Post-delivery I&T may occur at both base and summit, or just at the summit. At this point, I&T should be focused on integration with Gemini systems which could not be simulated at the contractor site. We do expect to perform some re-assembly, re-alignment, etc. as some disassembly may be necessary for shipping. On-site contractor support will be expected for this. Much of the Gemini-focused I&T will require close collaboration with Gemini staff, and they will coordinate the ENTs and then the commissioning runs with Gemini operations.
Gemini Facilities for I&T
Gemini has lab spaces at GN base facility, and at both GN and GS summit facilities (3 labs total).
All of the lab spaces offer:
- Systems services as described in ICD 1.9/3.6 can be made available.
- Connectivity to telescope software systems.
- A flex rig for flexure testing. It is possible to simulate each angle the instrument may see and there is a calibration source to aid in measuring flexure too.
- A small clean room.
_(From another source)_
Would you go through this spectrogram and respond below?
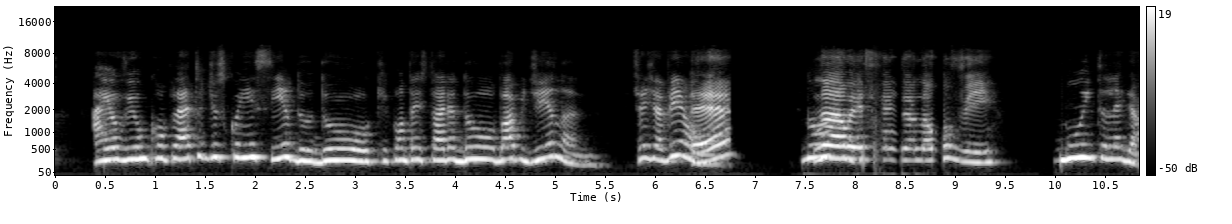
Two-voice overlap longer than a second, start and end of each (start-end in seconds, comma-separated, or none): none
The rooms are limited in size and cannot fit an entire assembled instrument, generally, and there is no crane inside the clean room for lifting a complete instrument.
I&T Requiring Telescope Time
Gemini does not have test beds or simulations of the following. Time must be scheduled on the telescope in order to do I&T. Time is requested through engineering task requests ("ENTs"), and Gemini staff will assist in generating and submitting these.
- Gemini telescope pupil / optical path.
- Gemini calibration unit (GCAL).
- Gemini acquisition and guiding unit (A&G).
Gemini provides facility handling equipment for handling, manoeuvering and installing instruments, as described in ICD 1.9/2.7. Newer instruments may provide their own handling carts.